Even for the chillest traveler among us, the perfect in-flight drink is always a welcome way to take the edge off airport (and airplane) stress. As ticket prices have crept ever higher in recent years, airlines have continued to innovate, finding ways to nurture a swell of new finely tuned drinking options that match the revived interest in cocktail culture on the ground. For example, KLM now offers draft beer. In this list, domestic and international carriers rub elbows with the best budget options and high-end flights, ensuring there’s a little bit of mile-high boozing for every travel need.
What you’re drinking: Glenlivet 12-year-old scotch in the air, but hit the lounge before take-off.
If you’re used to Virgin America’s international counterpart, Virgin Atlantic, the selection once you’re at 30,000 feet will feel a lot more standard (if fairly steady). But Virgin America blows away the competition on the ground through the sheer beauty of its lounges inside JFK and LAX. Day passes are available for $30 a pop at LAX and worth every penny, especially once you’re sipping a Mile-High Margarita or Runway Ruddy Mary beneath the swanky mood lighting.
One of the first airlines to truly embrace the revival of cocktail culture, Emirates is a drinking experience for those who like to think of travel itself as just as important as the destination. There’s a fine range of cocktail options across all cabins—Gin Fizzes, Dry Martinis—but it’s the legendary Bloody Mary with all of the fixings that you should assuredly have one (or two) of. The wine list is stellar, free and updated monthly, but be forewarned: If you want bubbles, that’s the only thing that’ll cost you.
What you’re drinking: Keep it simple with a post-dinner coffee spiked with Bailey’s.
Norwegian has worked diligently to upgrade its in-flight services over the past few years, seeing a steady increase in the number of flyers hopping on for a quick budget-friendly trip to Europe from JFK. While it doesn’t quite match the in-flight options of some pricier carriers (which also means ponying up for booze if you’re seated in economy), a number of new, thoughtful wine additions, like the Viña Pomal rioja and the Raimat chardonnay, are particular standouts.
What you’re drinking: The Silver Kris Sling, a play on the classic Singapore Sling featuring gin, orange liqueur, orange juice, pineapple juice and a Champagne float.
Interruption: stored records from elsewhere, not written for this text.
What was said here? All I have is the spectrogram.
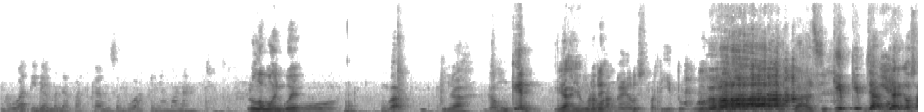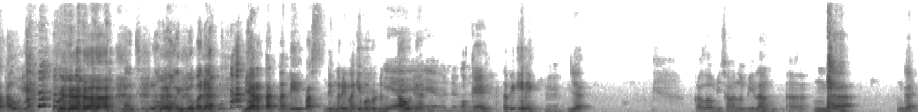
gue tidak mendapatkan sebuah kenyamanan lu ngomongin gue Oh. Enggak, ya enggak mungkin. Ya, ya udah deh. Orang kayak lu seperti itu. Apaan sih? keep keep ja, Iya. biar nggak usah tahu dia. Sih? Lu ngomongin gua pada. Biar tat- nanti pas dengerin lagi baru deng- Iya, tahu iya, dia. iya, bener, bener. Oke. Tapi gini, Hmm. ya kalau misalnya lu bilang eh, enggak enggak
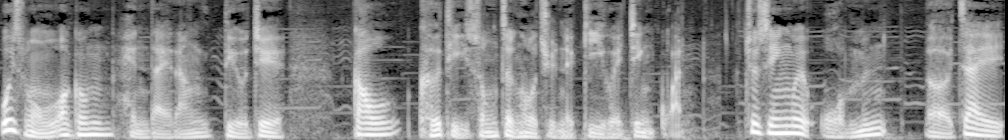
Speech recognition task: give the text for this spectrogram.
为什么我讲现代人有这高可体松症候群的机会进管？就是因为我们。呃，在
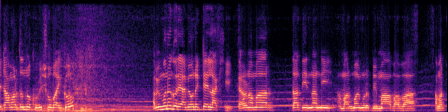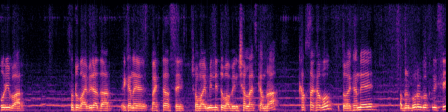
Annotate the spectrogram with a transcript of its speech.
এটা আমার জন্য খুবই সৌভাগ্য। আমি মনে করি আমি অনেকটাই লাখি কারণ আমার দাদি, নানি, আমার ময়মুরব্বী মা, বাবা, আমার পরিবার, ছোট ভাই, বিরাদার এখানে বাইকটা আছে। সবাই মিলিতভাবে ইনশাল্লাহ আজকে আমরা খাপসা খাব। তো এখানে আপনার গরুর গোস নিছি।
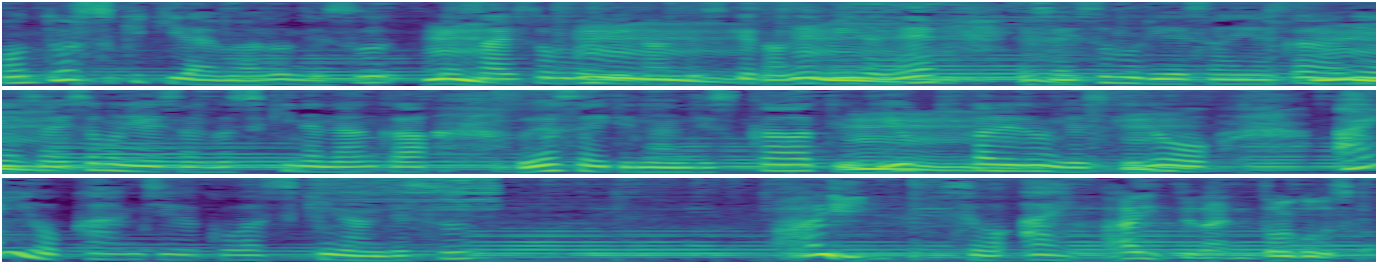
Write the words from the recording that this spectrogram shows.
本当は好き嫌いもあるんです。うん。野菜ソムリエなんですけどね、うん。みんなね、野菜ソムリエさんやからね、うん。野菜ソムリエさんが好きななんか、お野菜って何ですかって言ってよく聞かれるんですけど、愛を感じる子が好きなんです。愛？そう、愛。愛って何？どういうことですか？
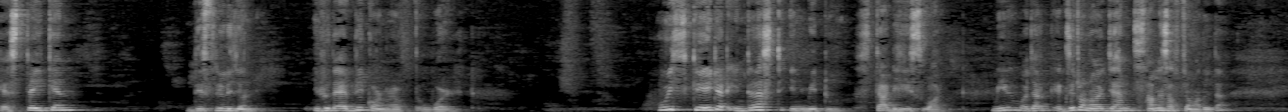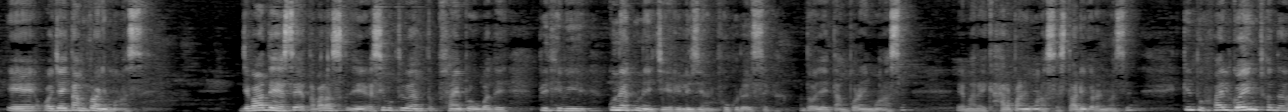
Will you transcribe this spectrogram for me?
has taken this religion into the every corner of the world, which created interest in me to study his work. মি মজার এক্সিট নয় যেহান সামনে শাস্ত্র মাদুইতা এ অজাই তাম প্রাণী মন আছে যে বাদে হেসে তারপর এসি ভক্তিবেদান্ত স্বামী প্রভু বাদে পৃথিবীর কোনে কোনে যে রিলিজিয়ন ফকুর আছে তো অজাই তাম হার পানি মন আছে করার মন আছে। কিন্তু while going through the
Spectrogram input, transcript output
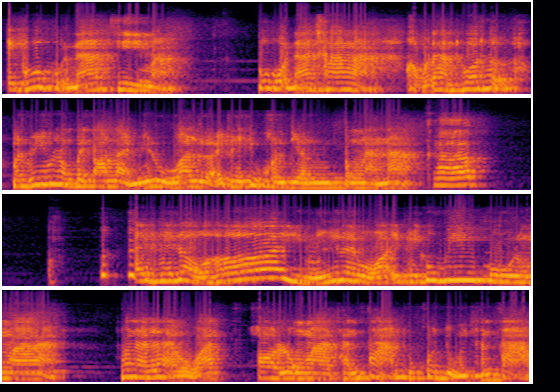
ไอ้พวกหัวหน้าทีมอะพวกหัวหน้าช่างอะขอประทานโทษเถอะ มันวิ่งลงไปตอนไหนไม่รู้ว่าเหลือไอ้เพชรอยู่คนเดียวตรงนั้นน่ะ ครับ ไอ้เพชรบอกว่าเฮ้ยอย่างนี้เลยบอกว่าไอ้เพชรก็วิ่งกูลงมา เท่านั้นแหละบอกว่า พอลงมาชั้นสามทุกคนอยู่บนชั้นสาม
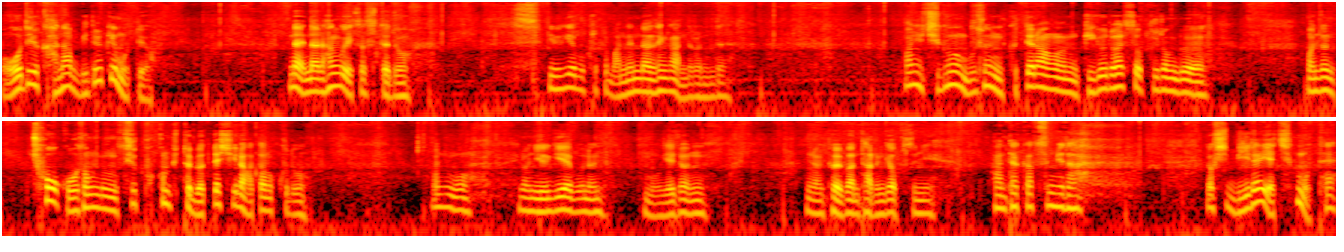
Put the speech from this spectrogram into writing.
어딜 가나 믿을 게 못 돼요. 나 옛날에 한국에 있었을 때도 일기예보 그렇게 맞는다는 생각 안 들었는데 아니 지금은 무슨 그때랑은 비교도 할 수 없을 정도의 완전 초고성능 슈퍼컴퓨터 몇 대씩이나 갖다 놓고도 아니 뭐 이런 일기예보는 뭐 예전이랑 별반 다른 게 없으니 안타깝습니다. 역시 미래 예측 못해.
Singapore Airlines pretty much has it all and offers quite possibly the most robust and detailed cocktail menus of any airline. The gold standard is an above-the-clouds version of the Singapore Sling, but there are a handful of additional and equally tropical options that can please any imbiber, including the Solitaire Dreams (rum, pineapple juice, ginger ale and “sling mix”). Drink menus are often dependent on your flight, with new items being added constantly in response to both the season and growing collaborations with celebrity chefs. But rest assured: It’s always a pleasure.
With one of the most thoughtfully curated domestic flight menus in the U.S., Alaska Airlines is committed to spotlighting the local spirits of its region. The airline serves the likes of Alaskan Brewing Co. and Seattle-based Crater Lake hazelnut espresso vodka, in addition to a range of Walla Walla, Wash. wines. During December 2015, it even offered up a DIY in-flight cocktail recipe—the Alaska Air Holiday Punch—featuring Seattle gin producer Sun Liquor.
The bad news is you have to pay for pretty much everything on an Icelandair flight. The good news? Some of the liquor offerings are so local, and one-of-a-kind, it’s actually worth it. From Reyka vodka to the beloved national caraway-flavored schnapps, Brennivín, it’s a wholly unique drinking experience and an ideal way to prepare for (or reflect upon) a land of fire and ice.
What you’re drinking: Fino sherry—or Choya umeshu, if you’re headed to Japan
The wine and beer flow freely (and for free!) on board Korean Air, so get ready to feel laid-back very quickly no matter what kind of seat you’re in. Cocktail options like Whiskey Sours and a particularly good Tom Collins are ready and waiting, but the Tio Pepe fino sherry feels like a real mid-air luxury. Also, the comfy complimentary slippers make long-haul flights, even in economy, feel a little bit more posh.
What you’re drinking: Free Champagne (yes, really!) served in all cabins
Air France loves to boast that it’s the only airline to serve complimentary Champagne throughout all cabins, but it’s the mind-boggling wine list, curated by Paolo Basso, one of the world’s top sommeliers, that’s the real pièce de résistance. Post-meal digestifs are offered throughout the cabins at no charge, including cognac, which is the natural choice.
Honorable mentions: Cathay Pacific for top-notch, liquor-focused service, and Southwest, which recently launched a stacked no-fuss menu of $5 cocktail options for domestic flights